Zoom shut down U.S. activists’ account after Tiananmen commemoration, citing Chinese law
Zoom, the videoconferencing technology provider, has acknowledged it shut down the account of a group of prominent Chinese activists based in the U.S. after they held an event on the platform honoring the anniversary of the 1989 Tiananmen Square massacre.
Zhou Fengsuo, founder of U.S. based nonprofit Humanitarian China, held the event May 31 on a paid Zoom account associated with Humanitarian China, according to a statement from the organization. Axios first reported the account’s suspension.
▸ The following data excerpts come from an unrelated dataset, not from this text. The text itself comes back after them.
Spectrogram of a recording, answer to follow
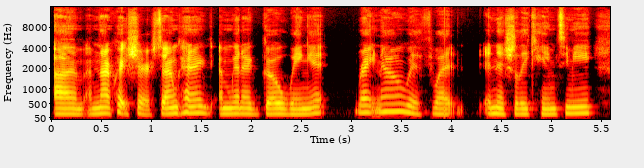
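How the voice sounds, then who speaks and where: The recording is very clean, with a silent background. A woman with a medium-pitched voice talks at a fairly quick pace and fairly even intonation. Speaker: doctor of Oriental medicine. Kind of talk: Q&A on a livestreamed summit panel. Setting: virtual summit livestream.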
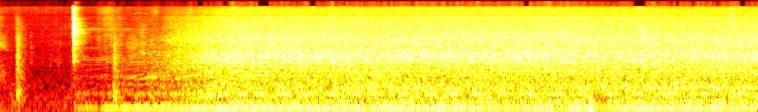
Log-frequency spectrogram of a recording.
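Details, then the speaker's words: Westie fan reassembled after motor rebuild, running on high with the front grille fitted: steady fan whoosh with a light buzzy rattle from the broken, cracked plastic front grille, which isn't attached to the carriage; quieter on low. "As I'd imagine, there's a bit of a rattle. This front grate leaves a little bit to be desired."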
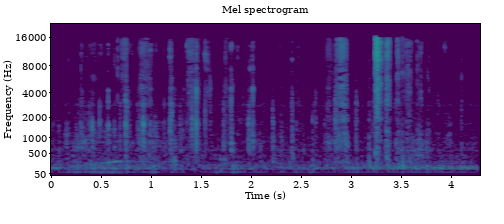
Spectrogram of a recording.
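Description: Faint close-up mouth sounds of biting and chewing a soft Kinder chocolate bar with a white milky filling: small wet clicks and crackles, with one sharper bite-click about three seconds in.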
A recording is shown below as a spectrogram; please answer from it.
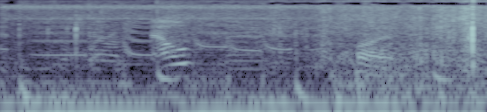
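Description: Quiet voices over a low steady rumble.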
Zhou was a student leader of the historic protests in Beijing’s Tiananmen Square. About 250 people joined the anniversary event, including other protest organizers and parents of protesters who were killed. On Sunday, the Zoom account associated with Humanitarian China displayed a notice saying it had been shut down.
“Zoom is complicit in erasing the memories of the Tiananmen Massacre in collaboration with an authoritarian government,” Humanitarian China said in its statement.
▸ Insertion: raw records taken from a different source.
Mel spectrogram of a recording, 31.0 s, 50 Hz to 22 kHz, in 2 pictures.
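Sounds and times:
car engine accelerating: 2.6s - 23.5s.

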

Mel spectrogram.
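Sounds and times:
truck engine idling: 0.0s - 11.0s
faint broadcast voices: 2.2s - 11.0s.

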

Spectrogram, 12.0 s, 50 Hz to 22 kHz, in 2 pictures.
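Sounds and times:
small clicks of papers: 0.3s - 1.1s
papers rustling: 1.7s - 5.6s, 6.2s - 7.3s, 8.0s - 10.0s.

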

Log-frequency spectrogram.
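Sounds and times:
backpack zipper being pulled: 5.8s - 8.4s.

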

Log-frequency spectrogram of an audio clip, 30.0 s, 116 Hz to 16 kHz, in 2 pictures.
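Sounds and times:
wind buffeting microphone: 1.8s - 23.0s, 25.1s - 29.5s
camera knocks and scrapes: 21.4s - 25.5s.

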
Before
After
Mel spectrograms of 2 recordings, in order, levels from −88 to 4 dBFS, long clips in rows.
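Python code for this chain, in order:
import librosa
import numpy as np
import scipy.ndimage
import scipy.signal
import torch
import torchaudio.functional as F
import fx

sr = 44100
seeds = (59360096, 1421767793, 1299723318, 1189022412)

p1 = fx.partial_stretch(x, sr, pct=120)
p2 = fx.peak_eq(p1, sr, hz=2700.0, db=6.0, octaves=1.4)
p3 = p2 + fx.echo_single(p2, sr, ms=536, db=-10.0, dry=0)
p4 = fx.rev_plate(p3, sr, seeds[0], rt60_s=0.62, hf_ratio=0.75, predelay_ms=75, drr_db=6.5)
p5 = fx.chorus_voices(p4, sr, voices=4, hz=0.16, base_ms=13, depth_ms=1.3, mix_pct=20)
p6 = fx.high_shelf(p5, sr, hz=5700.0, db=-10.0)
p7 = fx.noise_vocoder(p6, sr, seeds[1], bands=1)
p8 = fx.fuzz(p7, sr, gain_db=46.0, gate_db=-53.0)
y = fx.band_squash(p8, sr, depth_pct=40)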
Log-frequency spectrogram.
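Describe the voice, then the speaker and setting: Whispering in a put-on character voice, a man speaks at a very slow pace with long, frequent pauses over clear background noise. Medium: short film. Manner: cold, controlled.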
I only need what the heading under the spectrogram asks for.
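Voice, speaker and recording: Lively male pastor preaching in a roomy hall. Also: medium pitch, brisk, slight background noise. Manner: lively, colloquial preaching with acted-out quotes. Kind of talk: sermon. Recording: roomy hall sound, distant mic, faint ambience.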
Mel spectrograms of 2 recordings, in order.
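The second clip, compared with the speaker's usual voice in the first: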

Asked about the suspension, a Zoom representative provided a statement by email: “Just like any global company, we must comply with applicable laws in the jurisdictions where we operate. When a meeting is held across different countries, the participants within those countries are required to comply with their respective local laws. We aim to limit the actions we take to those necessary to comply with local law and continuously review and improve our process on these matters.”
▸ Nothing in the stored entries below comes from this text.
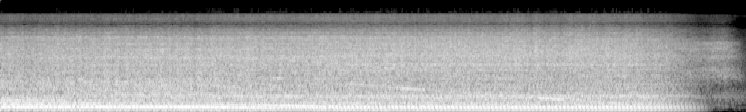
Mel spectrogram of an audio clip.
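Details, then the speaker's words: Ride-on mower after repair with a repaired deck, sharpened blades and a new blade clutch: steady, even drone with the deck spinning smoothly, then a clean wind-down at shutoff. Normal running. "The blades have all been sharpened and a new clutch. And now the machine is working again as it should be."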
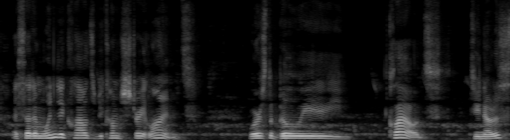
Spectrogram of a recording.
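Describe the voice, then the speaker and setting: Moderate pace amid noticeable background noise. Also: woman. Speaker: vlogger. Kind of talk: casual vlog monologue. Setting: outdoors.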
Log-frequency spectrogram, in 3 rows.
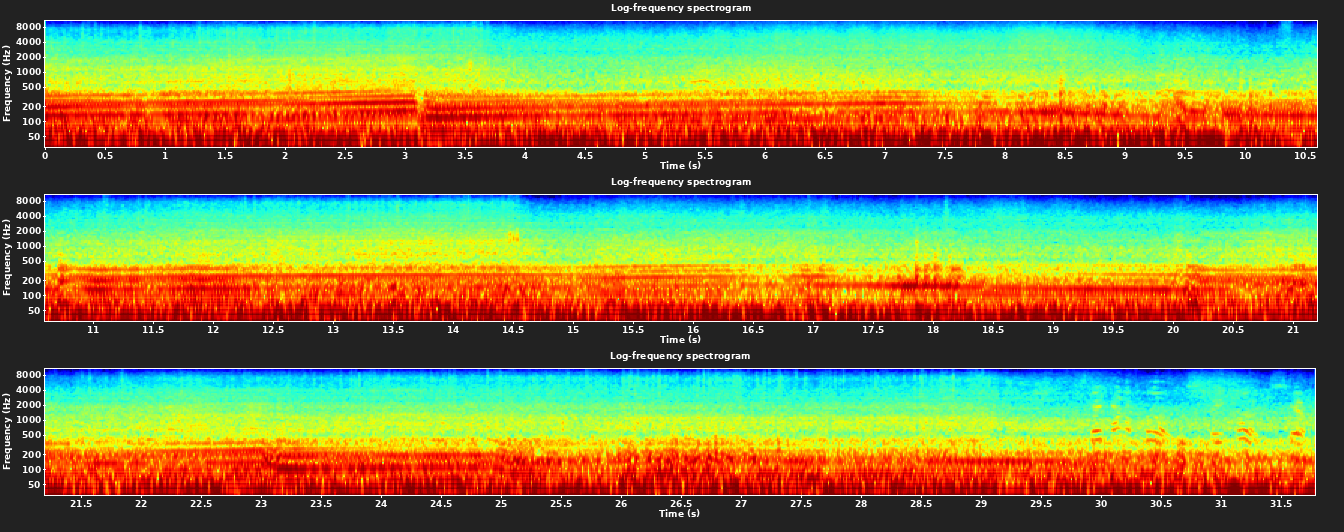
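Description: Porsche 718 GTS engine heard from inside the cabin while driven hard on track. Its pitch climbs under acceleration and drops sharply at each gear change, several times over.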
Zoom said Wednesday afternoon it had reactivated the U.S.-based account.
Zhou confirmed the account had been reactivated but said Humanitarian China has not heard directly from Zoom, which has not responded to its repeated requests for an explanation.
“This is not acceptable. How many accounts are targeted during this anniversary of Tiananmen Massacre?” Zhou said in an email. “We want answers.”
Zoom exploded in popularity in the spring as in-person social gatherings, corporate meetings, conferences and religious services were halted amid the COVID-19 pandemic. With the rise in users came backlash, as a number of security vulnerabilities in the product were revealed and researchers questioned whether its relationships with subsidiary companies in China could give the country’s government undue leverage.
Your guide to our clean energy future
Get our Boiling Point newsletter for the latest on the power sector, water wars and more — and what they mean for California.
You may occasionally receive promotional content from the Los Angeles Times.